Directions: Everything from the line containing "Does the clip" through the last line of the entries needs to be repeated exactly. Pictures must be left out.

Records for the exercise:
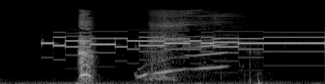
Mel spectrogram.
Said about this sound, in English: Today is the day. Come on, phone ring.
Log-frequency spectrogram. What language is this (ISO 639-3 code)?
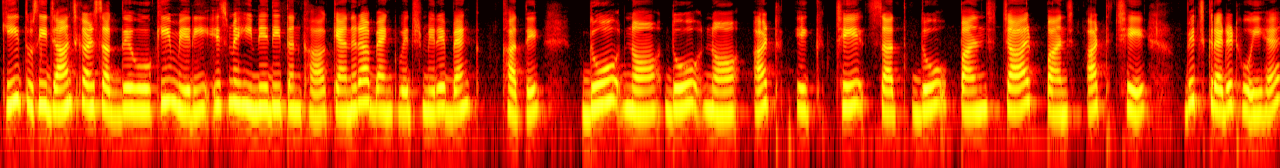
pan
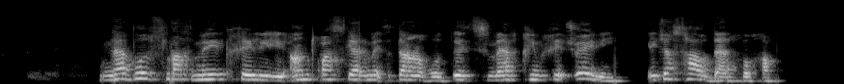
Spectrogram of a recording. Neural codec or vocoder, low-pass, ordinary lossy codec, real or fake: codec, 24 kHz, 3 kbps, HILCodec; 9.9 kHz; AAC, 32 kbps; fake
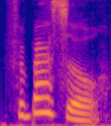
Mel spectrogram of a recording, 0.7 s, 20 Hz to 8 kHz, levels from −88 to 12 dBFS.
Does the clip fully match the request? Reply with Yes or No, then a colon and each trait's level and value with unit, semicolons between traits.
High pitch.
Yes: very high, 260 Hz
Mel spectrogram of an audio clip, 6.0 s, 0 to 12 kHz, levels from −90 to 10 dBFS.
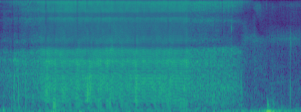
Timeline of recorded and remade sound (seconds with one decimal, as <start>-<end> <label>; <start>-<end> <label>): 0.0-0.8 recorded; 0.8-3.8 remade; 3.8-6.0 recorded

The completed task:
Does the clip fully match the request? Reply with Yes or No, then a colon and each trait's level and value with unit, semicolons between traits.
High pitch.
Yes: very high, 260 Hz
Mel spectrogram of an audio clip, 6.0 s, 0 to 12 kHz, levels from −90 to 10 dBFS.
Timeline of recorded and remade sound (seconds with one decimal, as <start>-<end> <label>; <start>-<end> <label>): 0.0-0.8 recorded; 0.8-3.8 remade; 3.8-6.0 recorded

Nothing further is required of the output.